The meeting, which ends on Friday, is also to look at ways of aiding Ukraine to defend itself against Russia’s unprovoked invasion of its territory.

28 March
The G7 needs a permanent secretariat. The 2024 elections cycle demonstrates why.
(Atlantic Council) This “year of elections” has the potential to reshape global politics. At first glance, among the Group of Seven (G7) nations, there are only general elections scheduled in the United States and the European Union (EU). However, it is widely expected that the United Kingdom and Japan will likewise hold general elections this year, with multiple EU member states joining them, too.
These elections could change the foreign policy trajectory of the G7, even if key players such as US President Joe Biden and European Commission President Ursula von der Leyen retain their seats. At the same time, the G7 faces a slew of challenges. Among these are the emergence of a new “axis” among Russia, Iran, and North Korea, as well as the continued strategic challenge posed by China. There is also the potential for current progress on climate action to be derailed by climate-skeptic populist governments. Amid all of these challenges and more, the G7 must be able to continue its work as “a steering committee for the free world,” as US national security adviser Jake Sullivan described it.
To ensure the G7 stays the course amid potential future political upheavals, pools its staff resources, and develops a separate policymaking capacity alongside its presidency, it must commit to establishing a permanent secretariat.

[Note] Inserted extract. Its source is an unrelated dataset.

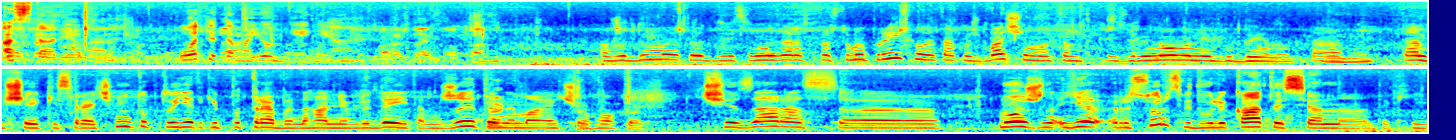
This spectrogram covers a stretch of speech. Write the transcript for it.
оставила. Вот это мое мнение. А ви думаєте, от дивіться, ми зараз просто ми приїхали також, бачимо там такий зруйнований будинок, та? там ще якісь речі. Ну тобто є такі потреби нагальні в людей, там жити Так, немає чого. Так, Чи зараз е, можна є ресурс відволікатися на такі,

In many ways, the G7 is already drifting toward establishing a permanent secretariat. The days in which the G7 was solely a “fly-in, fly-out” summit series ended with the onset of the COVID-19 pandemic, as G7 members made regular contact with each other to develop global health policy and address the global economic slowdown. This dynamic was further reinforced when G7 leaders held emergency meetings to coordinate their responses to Russia’s invasion of Ukraine. Nevertheless, as global security continues to deteriorate, from the emergence of the “coup belt” in Africa’s Sahel region to the twin threats of the Israel-Hamas war and Red Sea crisis, the G7 must maintain political inertia to head off these dangers. Meanwhile, the current G7 contact structures are insufficient for the tasks at hand.
A permanent G7 secretariat would offer several important benefits. Firstly, with the numerous elections taking place in 2024, policy continuity after changes in government will be vital for global security. This dynamic is especially visible with the growing debates in the US Congress over aid to Ukraine, Taiwan, and Israel. While a secretariat would not necessarily guarantee such aid, it would partially institutionalize such policies.

Comments are closed.